An AED, or Authoritative Edge Device, is a loop-prevention mechanism that’s used to ensure a loop-free topology. It does this by sending out a L2 broadcast on the backside to see if any other AED-eligible boxes are on the same L2. This is necessary since OTV does not transport STP packets from one data center to another (this is explicitly denied in the code). If an AED-capable box does not see any other AED-eligible speakers, it assumes the role of AED for the site. If it does detect another AED-eligible box, then he assumes a backup role and learns/listens to ISIS packets, but does not announce anything via ISIS or L2. This is to prevent loops where one box gets a broadcast packet via OTV, broadcasts it out, the L2 broadcast hits the second AED box and goes back into OTV, and creates a loop. In the event an AED loses all ISIS adjacencies outside his OTV site ID, it assumes a network event happened and he removes himself as an AED and allows someone else to take over.

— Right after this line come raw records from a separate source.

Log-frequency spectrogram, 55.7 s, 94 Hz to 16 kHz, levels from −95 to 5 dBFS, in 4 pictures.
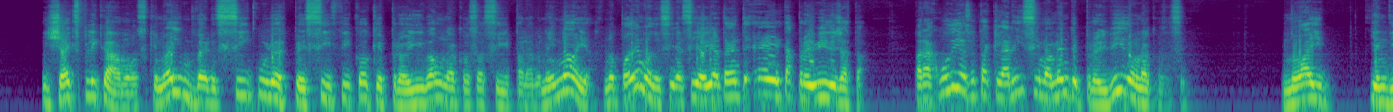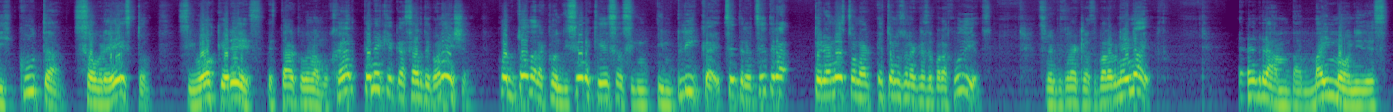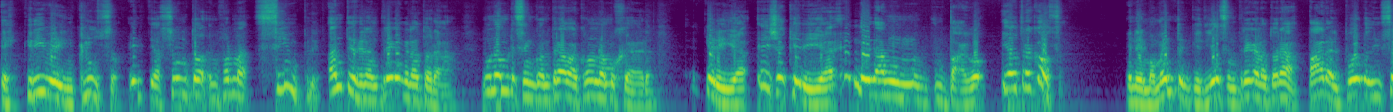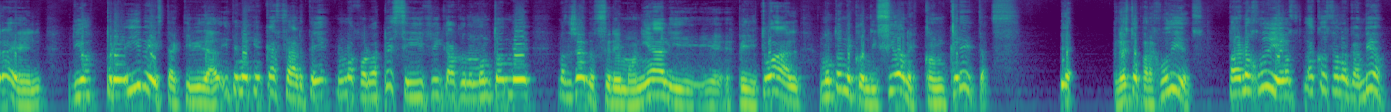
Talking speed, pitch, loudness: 185 wpm, 165 Hz, -13 LUFS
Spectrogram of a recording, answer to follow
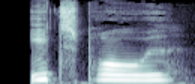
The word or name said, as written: etsproget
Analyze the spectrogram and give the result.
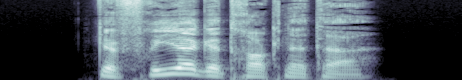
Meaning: inflection of gefriergetrocknet: 1. strong/mixed nominative masculine singular 2. strong genitive/dative feminine singular 3. strong genitive plural
- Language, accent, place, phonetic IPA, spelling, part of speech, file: German, Germany, Berlin, [ɡəˈfʁiːɐ̯ɡəˌtʁɔknətɐ], gefriergetrockneter, adjective, De-gefriergetrockneter.ogg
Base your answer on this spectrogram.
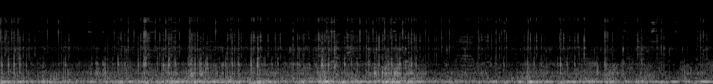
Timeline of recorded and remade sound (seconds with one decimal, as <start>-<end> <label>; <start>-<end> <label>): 0.0-4.7 remade; 4.7-5.6 recorded; 5.6-7.1 remade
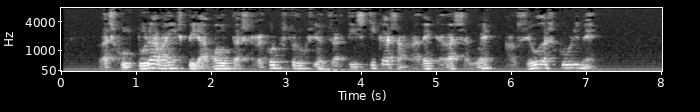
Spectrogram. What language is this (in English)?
Catalan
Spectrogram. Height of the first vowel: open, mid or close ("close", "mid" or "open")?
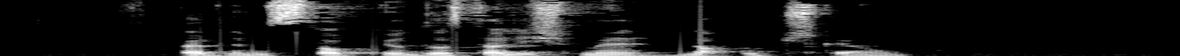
mid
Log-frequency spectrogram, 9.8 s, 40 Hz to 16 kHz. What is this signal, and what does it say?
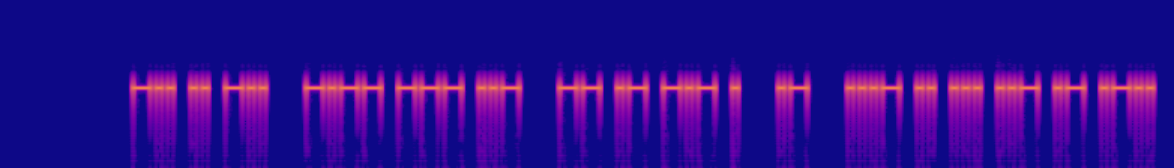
Morse code, heard as a keyed tone, about 25 wpm, 700 Hz. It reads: DID YOU MAKE A VISUAL
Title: Sentences from Top 1000 Words - Review Part 6 - 25wpm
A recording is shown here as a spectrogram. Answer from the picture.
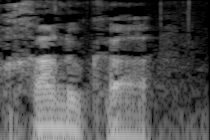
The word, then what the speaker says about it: Chanukah: And the ch sound at the beginning of Chanukah is the same ch sound as you have at the end of Johann Sebastian Bach.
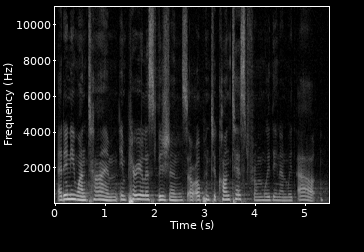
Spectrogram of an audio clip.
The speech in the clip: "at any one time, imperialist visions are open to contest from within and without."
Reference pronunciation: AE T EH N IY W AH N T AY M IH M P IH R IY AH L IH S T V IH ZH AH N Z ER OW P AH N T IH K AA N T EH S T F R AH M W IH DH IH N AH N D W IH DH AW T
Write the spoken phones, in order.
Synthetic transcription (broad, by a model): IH T EH N IY W AH N T AY M IH M P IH R IY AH L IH S T V IH ZH AH N Z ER OW P AH N T IH K AA N T EH S T F R AH M W IH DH IH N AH N W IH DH AW T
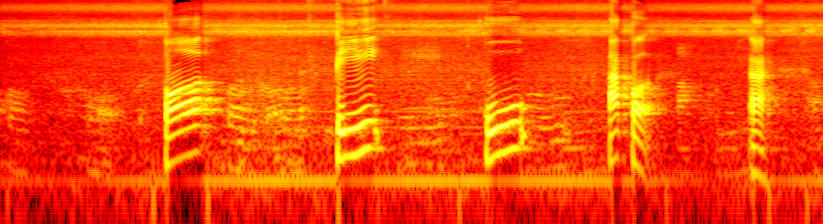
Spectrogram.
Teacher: Dirasakan lidahnya, lidah yang paling belakang. Bertemu, ditempelin dengan langit-langit yang belakang.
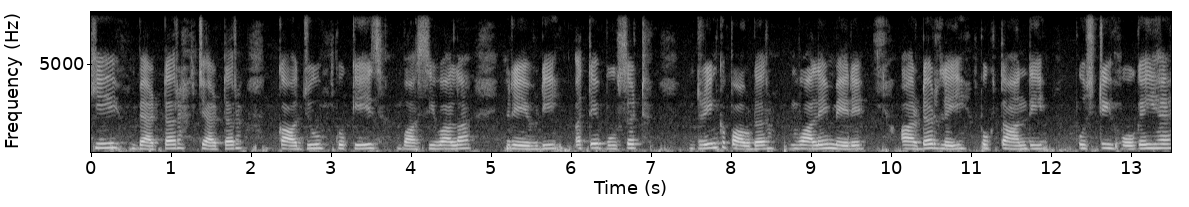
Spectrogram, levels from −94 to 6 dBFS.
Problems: background sounds at intervals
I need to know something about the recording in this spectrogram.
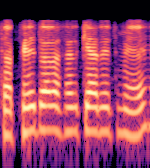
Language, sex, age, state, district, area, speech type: Hindi, male, 18-30, Uttar Pradesh, Ghazipur, rural, conversation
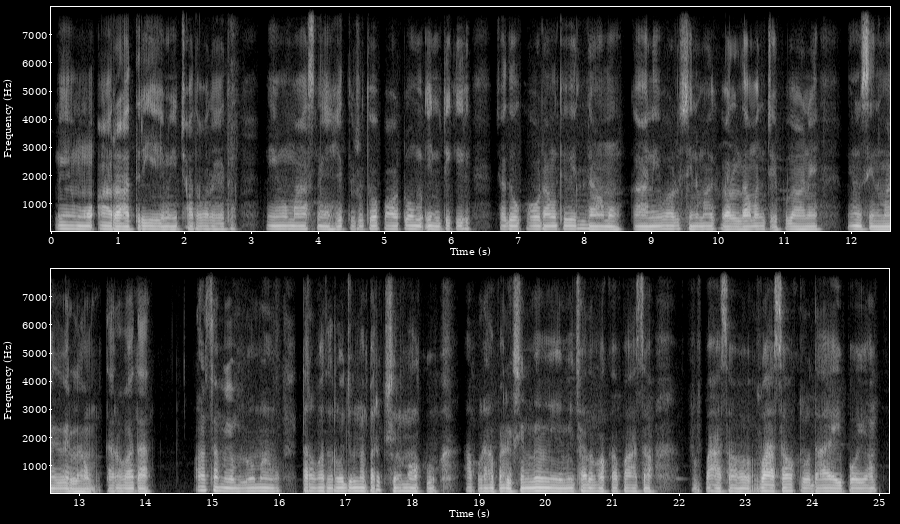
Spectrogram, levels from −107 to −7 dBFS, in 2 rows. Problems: low volume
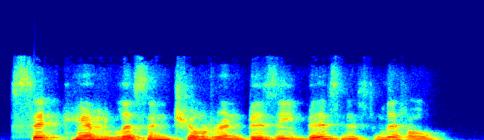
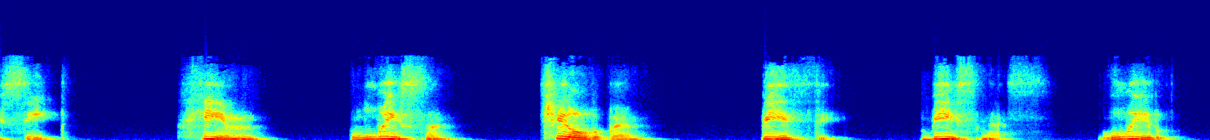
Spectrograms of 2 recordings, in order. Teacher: the Russians have no short I. A lot of other languages don't either. They will substitute the E.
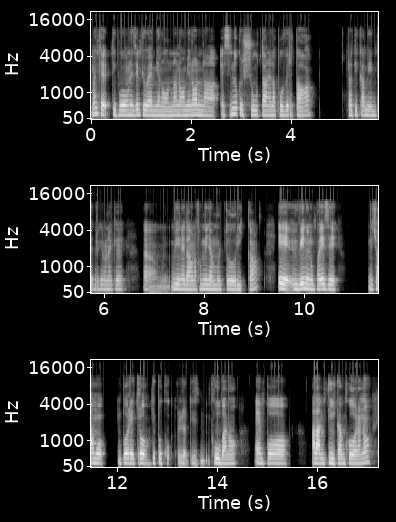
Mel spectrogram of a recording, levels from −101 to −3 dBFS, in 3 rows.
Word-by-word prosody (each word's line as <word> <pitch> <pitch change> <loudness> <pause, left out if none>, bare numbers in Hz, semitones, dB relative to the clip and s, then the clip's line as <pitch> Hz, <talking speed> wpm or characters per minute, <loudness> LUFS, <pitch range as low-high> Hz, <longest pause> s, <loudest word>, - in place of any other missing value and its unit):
Ma - - -1
anche - - +1
tipo 180 -1 0
un 180 0 +2
esempio 180 0 0
è 170 0 +2
mia 170 0 -1
nonna, 165 0 -2
no, 170 -1 -1
mia 175 0 0
nonna 170 -4 -2
essendo 210 +5 -2
cresciuta 175 -2 -2
nella 165 0 -3
povertà 170 -1 -3 0.6
praticamente 170 -2 -4
perché 175 -1 -7
non 165 0 -5
è 165 - -6
che, 170 0 -6 0.3
ehm, 95 -12 -10
viene 180 -2 +1
da 165 -1 +2
una 165 0 -2
famiglia 170 0 0
molto 165 0 -1
ricca 160 +3 -4 0.4
e 190 -3 +6
vivendo 185 +2 +4
in - - +1
un 170 - -1
paese 175 -1 +2 0.5
diciamo 175 -1 +1 0.2
un 170 - -7
po' 175 +1 +4
retrò 170 -1 +3
tipo 170 +1 -3
cu - - -12 0.2
lo 90 -1 -4
ti 90 - -10
s 85 - -12 0.2
Cuba, 165 -4 +4
no, 160 +1 -4 0.3
è 180 - 0
'n 175 -2 -5
po' 170 -1 +3 0.4
all'antica 170 -1 +4
ancora, 165 -1 +3
no, 195 +4 -1
170 Hz, 170 wpm, -22 LUFS, 165-180 Hz, 0.6 s, e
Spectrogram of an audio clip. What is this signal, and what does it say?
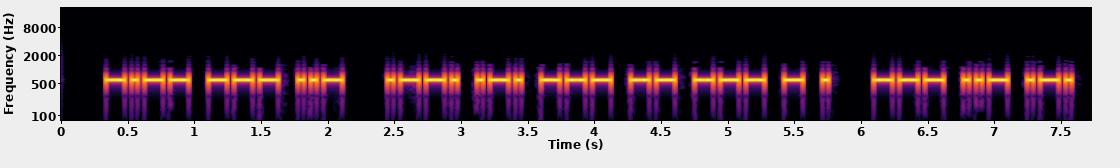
Morse code, heard as a keyed tone, about 25 wpm, 600 Hz. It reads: YOU PROMOTE OUR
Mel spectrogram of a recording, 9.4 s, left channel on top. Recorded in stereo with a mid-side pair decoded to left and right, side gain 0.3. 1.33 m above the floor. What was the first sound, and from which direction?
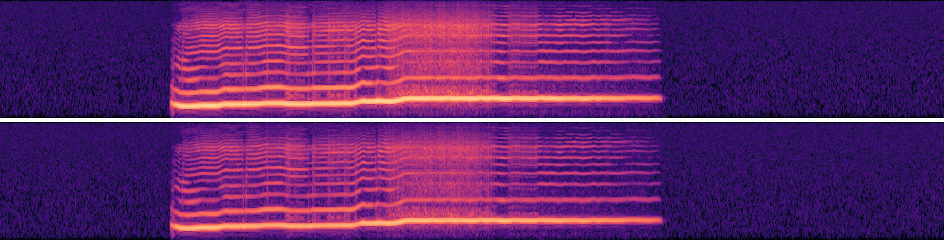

Now that the foundation is laid, we can see the magic of OTV. Let’s say we have the following:
Let’s say host 1 needs to talk to host 2 (assume both boxes have no prior knowledge of each other).
- Host1 sends out an IP ARP broadcast for Host2’s IP
- That broadcast gets sent to all ports (except the one it received it on), and hits the OTV interface on Site1 OTV Box 1.
- Site 1 OTV box knows he’s the AED, so he builds in his local table that Host1’s MAC can be found across his OTV interface. He then announces via ISIS that Host1’s MAC is at Site1.
- Site 2 gets this information through ISIS, and populates his MAC routing table (yeah I know, sounds weird).
- Site 1 sends the broadcast to Site 2 through OTV.
- Site 2 sends the packet out its OTV interface as a standard L2 broadcast, using Host1’s MAC as the source (just like any other switch would do).
- Site 2 Layer 2 populates his CAM tables that host1’s MAC is across the L2 trunk to Site2’s OTV box
- Host2 gets the IP ARP request, sends out an IP ARP reply to Host1’s MAC address.
- Site 2 L2 forwards that reply back to the Site2 OTV box.
- Site 2 OTV box receives the reply, and populates in his local table that the MAC for Host2 is local to him.
- Site 2 then announces via ISIS that Host2’s MAC can be found through him. This lets everyone else in the Bridge domain know this information.
- Site 2 then sends the ARP reply to Site 1 OTV box.
- Site 1 OTV box receives the OTV packet, sends it out as an IP unicast to the Site1 L2 domain.
- Site 1 Layer 2 learns that Host1’s MAC can be found out the port going towards the Site1 OTV box.
- Unicast packet then hits Host1 and Host1 learns of Host2’s MAC.
- Traffic then can flow between the boxes seamlessly.
At this point, Site 1 and Site 2 Layer 2 know the MAC address for the respective box is out their L2 port going towards the OTV, and all the OTV speakers know what actual L3 OTV boxes are responsible for which MAC addresses. From the L2 perspective on each end, they have no knowledge of the fact that OTV even exists. As far as they are concerned, the OTV boxes are just transparent bridges.
That covers the basics of Legacy OTV (Multicast) mode. Next up will be the basic setup, validation, and troubleshooting of OTV in a Multicast setup.